The News Desk is a collection of news, notes and breaking items affecting the Fredericksburg community.
Map was Lee’s reminder of Stonewall’s last battle
Robert E. Lee may not be the “Marble Man” that some historians have portrayed.
But he isn’t known for displaying his emotions, especially during wartime.
That’s part of what makes the artifact newly exhibited at the National Park Service’s Chancellorsville Visitor Center so intriguing and poignant.
This battlefield map is Lee’s last physical link to Thomas J. “Stonewall” Jackson, his most trusted commander and partner in some of his greatest battlefield victories.
“It is certainly the greatest artifact in the park’s collection, and certainly one of the greatest relating to Jackson anywhere,” said John Hennessy, chief historian and chief of interpretation at Fredericksburg and Spotsylvania National Military Park.
“The suspicion is deep that he and Lee used it to plan May 2 [though we cannot prove that]—that the map served as the basis for their conception of the flank march,” he added in an email Tuesday, on the eve of the battle’s 150th anniversary. “If so, it is not just an artifact of a man, but of a moment—one of the famous moments of the war. Not many of those exist anywhere.”
The small, pencil-drawn map was sketched—presumably on the battlefield—by Jackson during the Chancellorsville campaign in early May 1863, considered by many to be Lee’s shining triumph in the entire American Civil War. It is signed “T.J.J.”
Lee pasted it inside his personal copy of the first biography written on Jackson, published the year that the Confederate hero was mortally wounded doing night reconnaissance in the woods of Chancellorsville.
John Esten Cook, one of cavalry commander J.E.B. Stuart’s aides, wrote the biography, initially credited as “By A Virginian.” The 300-odd-page volume, slightly smaller than one of today’s trade paperbacks, is titled “The Life of Stonewall Jackson.”
This was the first copy off the “Illustrated News Steam Presses” of Ayres & Wade in Richmond; the book was swiftly reprinted by Northern publishers, demonstrating the universal interest in Jackson.
Lee also pasted into the book Jackson’s autograph, and signed the title page: “R.E. Lee,” dated May 3, 1867—when Lee was president of what became Washington and Lee University in Lexington. Note the date: May 3, when Lee learned four years earlier of Jackson’s wounding in the tangled wilderness of Spotsylvania County.
“Robert E. Lee kept relatively few mementos from the war, but this is one,” Hennessy said.
Also gripping is that the map is drawn in Jackson’s distinctive, loose hand.
He sketched the battlefields of Chancellorsville from the Rapidan River’s confluence with the Rappahannock all the way downstream beyond Fredericksburg to Hamilton’s Crossing, where Lee’s army spent the winter of 1862–63.
Beth Parnicza, a historian at Chancellorsville, said the park’s historians can’t say definitely when Jackson created the map or how he used it.

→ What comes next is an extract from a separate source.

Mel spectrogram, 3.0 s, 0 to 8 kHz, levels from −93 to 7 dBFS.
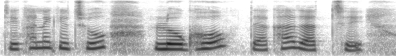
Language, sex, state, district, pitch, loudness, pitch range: Bengali, female, West Bengal, Alipurduar, 280 Hz, -19 LUFS, 255-300 Hz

“What gets me about both the map and the biography is that they were interacted with,” she said. “Anyone can draw a map. But to know that Jackson was poking at it with his pencil is neat. This was a map he was thinking over.”
To her, the clearly visible pencil jabs indicate that Jackson was using the map to confer with a colleague (Lee?) or colleagues as the battle unfolded.
It is surprisingly accurate, she said. Wilderness Tavern, Chancellorsville, Brock Road and Fredericksburg are almost spot on.
An early article in a local newspaper asserts that Lee and Jackson used the map at their final bivouac on the night of May 1–2. Maybe, maybe not, Hennessy and Parnicza said.
The presence of Fredericksburg, Hamilton’s Crossing, and, especially, Tabernacle Church suggests that Jackson used it early in the campaign, they said. Those places were important to him on April 30 and May 1.
But the map also includes features significant to Jackson’s flank march and May 2 attack—the Brock Road, Wilderness Tavern and the fords on the Rapidan and Rappahannock.
It doesn’t show the road network that carried him to the Brock Road and on to the Union flank. Jackson didn’t have data on those roads until the night of May 1–2.
To Parnicza, what’s most interesting is how the document reveals what Jackson was focused on, and in the post-battle significance that the map and the book held for Lee.
“To know how Lee in his mind is connecting Jackson with Jackson’s last battle, with Jackson’s signature, and putting it all together in the biography, that means a lot,” Parnicza said. “ This is a representation of Lee’s memory of Jackson. And that’s really cool.”
Clint Schemmer: 540/368-5029